Extracted records —
--- START ---
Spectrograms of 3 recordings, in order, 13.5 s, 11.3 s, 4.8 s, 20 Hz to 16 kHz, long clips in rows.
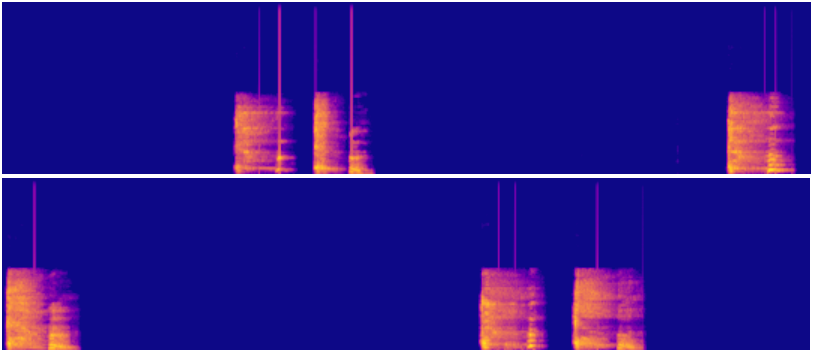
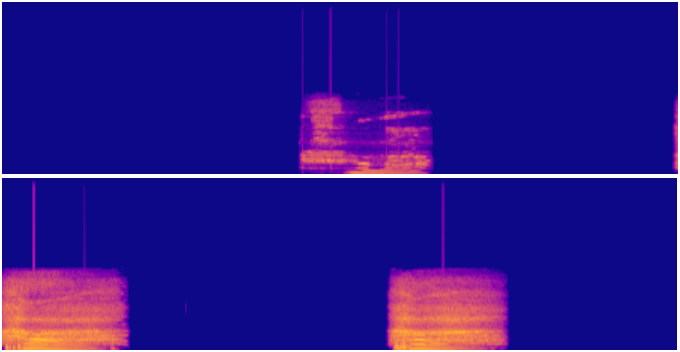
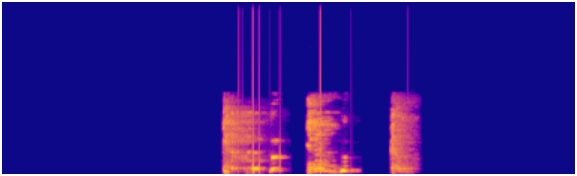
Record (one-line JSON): {"three_cough_length": "13.5 s", "three_cough_amplitude": 32768, "three_cough_signal_mean_std_ratio": 0.27, "exhalation_length": "11.3 s", "exhalation_amplitude": 14270, "exhalation_signal_mean_std_ratio": 0.35, "cough_length": "4.8 s", "cough_amplitude": 26491, "cough_signal_mean_std_ratio": 0.29, "survey_phase": "beta (2021-08-13 to 2022-03-07)", "age": "45-64", "gender": "Female", "wearing_mask": "No", "symptom_cough_any": true, "symptom_shortness_of_breath": true, "symptom_fatigue": true, "symptom_headache": true, "smoker_status": "Ex-smoker", "respiratory_condition_asthma": false, "respiratory_condition_other": false, "recruitment_source": "Test and Trace", "submission_delay": "1 day", "covid_test_result": "Positive", "covid_test_method": "RT-qPCR"}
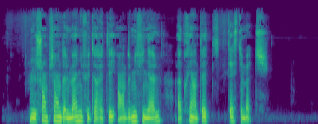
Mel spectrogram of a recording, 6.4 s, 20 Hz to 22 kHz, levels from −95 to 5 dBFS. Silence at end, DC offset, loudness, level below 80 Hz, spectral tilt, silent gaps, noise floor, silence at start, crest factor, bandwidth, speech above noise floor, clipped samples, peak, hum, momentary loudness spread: 1.05 s; under 0.1%; -17 LUFS; -48 dBFS; -5 dB/octave; none; -67 dBFS; 0.6 s; 18 dB; 16 kHz; 50 dB; under 0.1%; 0 dBFS; none; 10 LU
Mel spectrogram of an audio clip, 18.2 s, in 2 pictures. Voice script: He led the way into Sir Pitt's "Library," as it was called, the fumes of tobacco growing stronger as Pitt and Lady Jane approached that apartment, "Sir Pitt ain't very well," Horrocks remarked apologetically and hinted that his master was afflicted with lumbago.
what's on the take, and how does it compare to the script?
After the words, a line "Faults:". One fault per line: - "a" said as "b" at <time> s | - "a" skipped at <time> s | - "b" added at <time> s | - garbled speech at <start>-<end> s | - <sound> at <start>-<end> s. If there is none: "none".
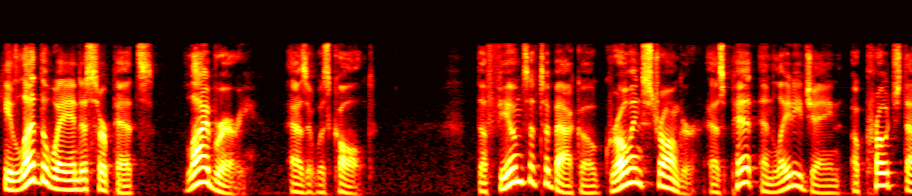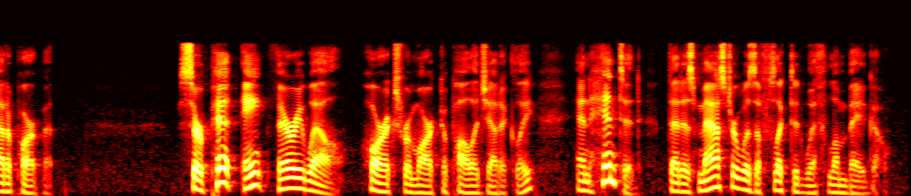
He led the way into Sir Pitt's "Library," as it was called, the fumes of tobacco growing stronger as Pitt and Lady Jane approached that apartment, "Sir Pitt ain't very well," Horrocks remarked apologetically and hinted that his master was afflicted with lumbago.
Faults:
none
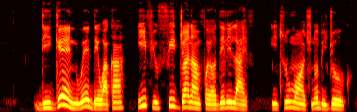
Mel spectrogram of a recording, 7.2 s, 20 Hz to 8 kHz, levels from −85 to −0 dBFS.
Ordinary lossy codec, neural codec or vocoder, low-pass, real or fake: none; none; none; real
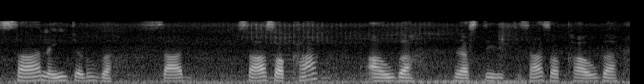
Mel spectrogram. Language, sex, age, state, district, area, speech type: Punjabi, female, 45-60, Punjab, Ludhiana, urban, spontaneous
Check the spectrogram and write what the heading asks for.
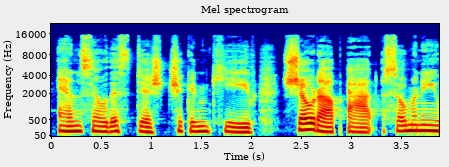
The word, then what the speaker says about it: Kyiv: I've been teasing you with this chicken keeve recipe for months, I think, at this point, and I'm finally telling you about it today.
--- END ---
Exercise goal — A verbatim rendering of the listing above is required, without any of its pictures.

Written solution —
Spectrograms of 3 recordings, in order, 13.5 s, 11.3 s, 4.8 s, 20 Hz to 16 kHz, long clips in rows.
Record (one-line JSON): {"three_cough_length": "13.5 s", "three_cough_amplitude": 32768, "three_cough_signal_mean_std_ratio": 0.27, "exhalation_length": "11.3 s", "exhalation_amplitude": 14270, "exhalation_signal_mean_std_ratio": 0.35, "cough_length": "4.8 s", "cough_amplitude": 26491, "cough_signal_mean_std_ratio": 0.29, "survey_phase": "beta (2021-08-13 to 2022-03-07)", "age": "45-64", "gender": "Female", "wearing_mask": "No", "symptom_cough_any": true, "symptom_shortness_of_breath": true, "symptom_fatigue": true, "symptom_headache": true, "smoker_status": "Ex-smoker", "respiratory_condition_asthma": false, "respiratory_condition_other": false, "recruitment_source": "Test and Trace", "submission_delay": "1 day", "covid_test_result": "Positive", "covid_test_method": "RT-qPCR"}
Mel spectrogram of a recording, 6.4 s, 20 Hz to 22 kHz, levels from −95 to 5 dBFS. Silence at end, DC offset, loudness, level below 80 Hz, spectral tilt, silent gaps, noise floor, silence at start, crest factor, bandwidth, speech above noise floor, clipped samples, peak, hum, momentary loudness spread: 1.05 s; under 0.1%; -17 LUFS; -48 dBFS; -5 dB/octave; none; -67 dBFS; 0.6 s; 18 dB; 16 kHz; 50 dB; under 0.1%; 0 dBFS; none; 10 LU
Mel spectrogram of an audio clip, 18.2 s, in 2 pictures. Voice script: He led the way into Sir Pitt's "Library," as it was called, the fumes of tobacco growing stronger as Pitt and Lady Jane approached that apartment, "Sir Pitt ain't very well," Horrocks remarked apologetically and hinted that his master was afflicted with lumbago.
what's on the take, and how does it compare to the script?
After the words, a line "Faults:". One fault per line: - "a" said as "b" at <time> s | - "a" skipped at <time> s | - "b" added at <time> s | - garbled speech at <start>-<end> s | - <sound> at <start>-<end> s. If there is none: "none".
He led the way into Sir Pitt's "Library," as it was called, the fumes of tobacco growing stronger as Pitt and Lady Jane approached that apartment, "Sir Pitt ain't very well," Horrocks remarked apologetically and hinted that his master was afflicted with lumbago.
Faults:
none
Mel spectrogram of a recording, 7.2 s, 20 Hz to 8 kHz, levels from −85 to −0 dBFS.
Ordinary lossy codec, neural codec or vocoder, low-pass, real or fake: none; none; none; real
Mel spectrogram. Language, sex, age, state, district, area, speech type: Punjabi, female, 45-60, Punjab, Ludhiana, urban, spontaneous
Check the spectrogram and write what the heading asks for.
The word, then what the speaker says about it: Kyiv: I've been teasing you with this chicken keeve recipe for months, I think, at this point, and I'm finally telling you about it today.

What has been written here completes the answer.